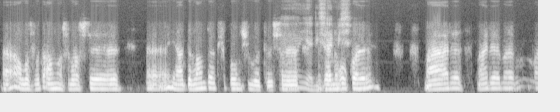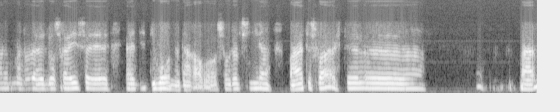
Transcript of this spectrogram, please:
alles wat anders was ja, de land uitgebonjourd. Dus Ah, ja, die zijn ook wel. Maar, de, maar, de, maar, maar, maar Los Reyes, die, die woonden daar al. Zo, dat is niet, maar het is wel echt. maar,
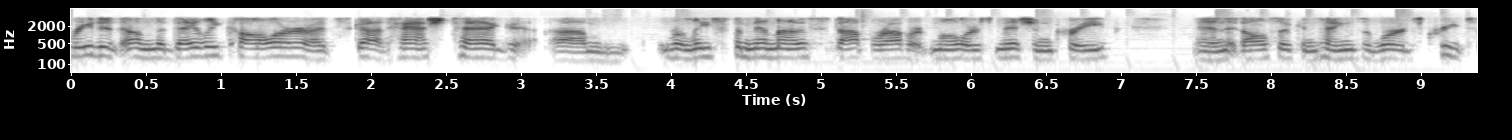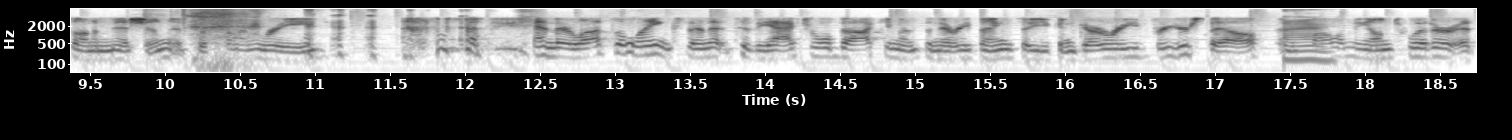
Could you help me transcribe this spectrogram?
Read it on the Daily Caller. It's got hashtag um, release the memo, stop Robert Mueller's mission creep. And it also contains the words creeps on a mission. It's a fun read. and there are lots of links in it to the actual documents and everything, so you can go read for yourself. And right. follow me on Twitter at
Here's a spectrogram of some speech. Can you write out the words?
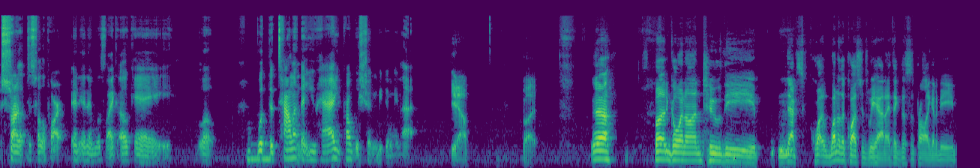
Charlotte just fell apart. And, and it was like, okay, well, with the talent that you had, you probably shouldn't be doing that. Yeah. But yeah. But going on to the next que- one of the questions we had, I think this is probably going to be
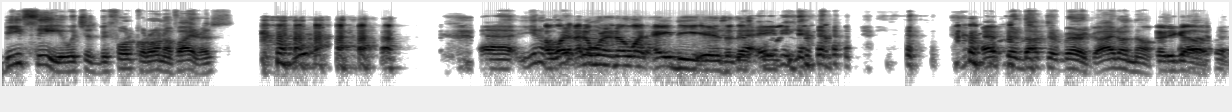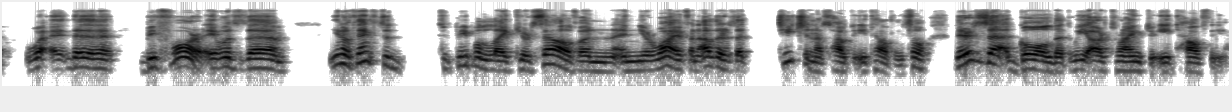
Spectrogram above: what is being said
bc which is before coronavirus uh, you know, I, I don't want to know what AD is at this yeah, point. After Dr. Berg. I don't know. There you go. Uh, what, the before it was the you know thanks to to people like yourself and and your wife and others that teaching us how to eat healthy. So there's a goal that we are trying to eat healthy,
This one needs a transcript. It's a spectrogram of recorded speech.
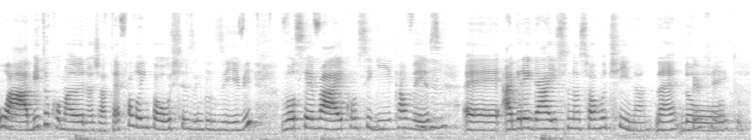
o hábito, como a Ana já até falou em posts, inclusive, você vai conseguir, talvez, é, agregar isso na sua rotina, né? Do... Perfeito.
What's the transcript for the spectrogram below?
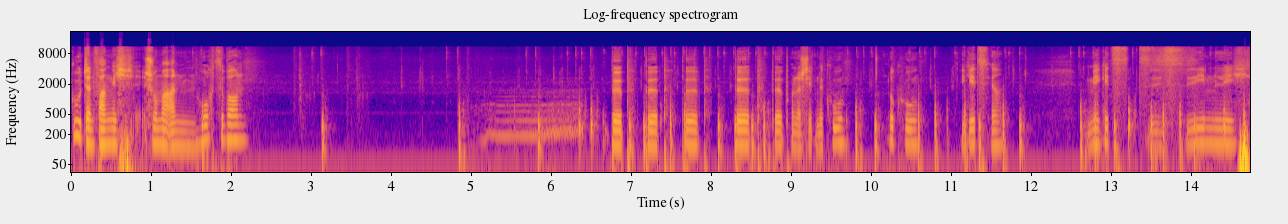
Gut, dann fange ich schon mal an hochzubauen. Böp, böp, böp, böp, böp. Und da steht eine Kuh. Hallo Kuh. Wie geht's dir? Mir geht's ziemlich...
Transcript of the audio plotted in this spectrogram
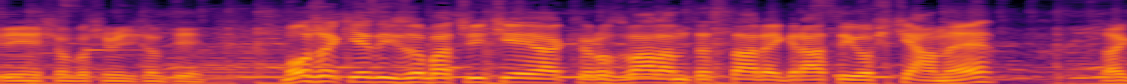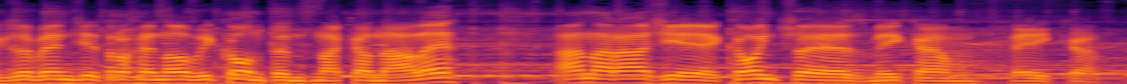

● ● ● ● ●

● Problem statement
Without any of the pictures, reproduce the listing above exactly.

● Your response
Transcript of this spectrogram, please:
alles wat anders was ja, de land uitgebonjourd. Dus Ah, ja, die zijn ook wel. Maar, de, maar, de, maar, maar, maar Los Reyes, die, die woonden daar al. Zo, dat is niet, maar het is wel echt. maar,
Could you help me transcribe this spectrogram?
Read it on the Daily Caller. It's got hashtag um, release the memo, stop Robert Mueller's mission creep. And it also contains the words creeps on a mission. It's a fun read. and there are lots of links in it to the actual documents and everything, so you can go read for yourself. And right. follow me on Twitter at
Here's a spectrogram of some speech. Can you write out the words?
Charlotte just fell apart. And, and it was like, okay, well, with the talent that you had, you probably shouldn't be doing that. Yeah. But yeah. But going on to the next que- one of the questions we had, I think this is probably going to be
Spectrogram above: what is being said
bc which is before coronavirus uh, you know, I, I don't want to know what AD is at this yeah, point. After Dr. Berg. I don't know. There you go. Uh, what, the before it was the you know thanks to to people like yourself and and your wife and others that teaching us how to eat healthy. So there's a goal that we are trying to eat healthy,
This one needs a transcript. It's a spectrogram of recorded speech.
o hábito, como a Ana já até falou em posts, inclusive, você vai conseguir, talvez, é, agregar isso na sua rotina, né? Do... Perfeito.
What's the transcript for the spectrogram below?
Gut, dann fange ich schon mal an hochzubauen. Böp, böp, böp, böp, böp. Und da steht eine Kuh. Hallo Kuh. Wie geht's dir? Mir geht's ziemlich...
Transcript of the audio plotted in this spectrogram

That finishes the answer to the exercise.